Since the scheduled payments are processed in the background, you'll need a way to be notified when they are either successful or failed (dishonoured). To do this we have an events system for all background processes.

Use the List all events endpoint to retrieve a list of all events. You can look at the type property to determine which kind of event it is. The events you'll want to look at are:

  • bank-results - Returns a list of payment results
  • transfer - Lets you know when a Transfer has been created

You'll use these two events in the next steps.

7. Lookup bank results for payment results

For credit cards, both successful and failed payments will be returned in the bank-results event.

You can use the Get Event endpoint to retrieve the event data, which will contain a list of payment IDs. These will match the payment IDs you saved earlier.

It's up to you to schedule a new payment when one fails.

8. Lookup transfer event for successful payments

A transfer is created whenever there are payments ready to be settled to your merchant bank account. Each transfer contains the details of any successful payments, failed payments, application charges and the fees related to any of these.

Firstly, use the Get Event endpoint to lookup the details of your new transfer event. Specifically, you'll want the Transfer ID (tra_123456789).

Next, fetch the transfer details from the List transfer line items endpoint. This will return a list of Payment IDs and their status (type: 'Settlement' for successful, type: 'Dishonour' for failed.).

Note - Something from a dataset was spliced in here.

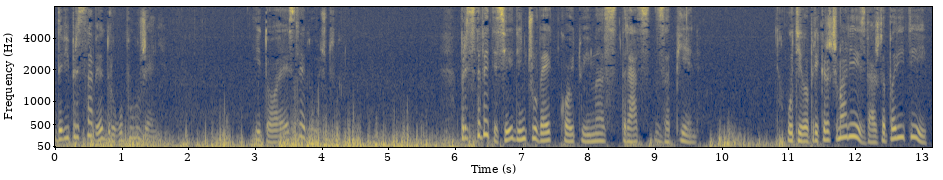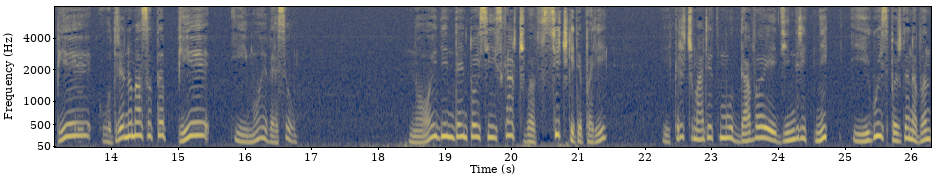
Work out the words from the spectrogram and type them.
Да ви представя друго положение. И то е следващото. Представете си един човек, който има страст за пиене. Отива при кръчмария, изважда парите и пие, удря на масата, пие и му е весело. Но един ден той си изхарчва всичките пари и кръчмарят му дава един ритник и го изпъжда навън,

You've now successfully integrated Credit Card payments into your system.

What’s Next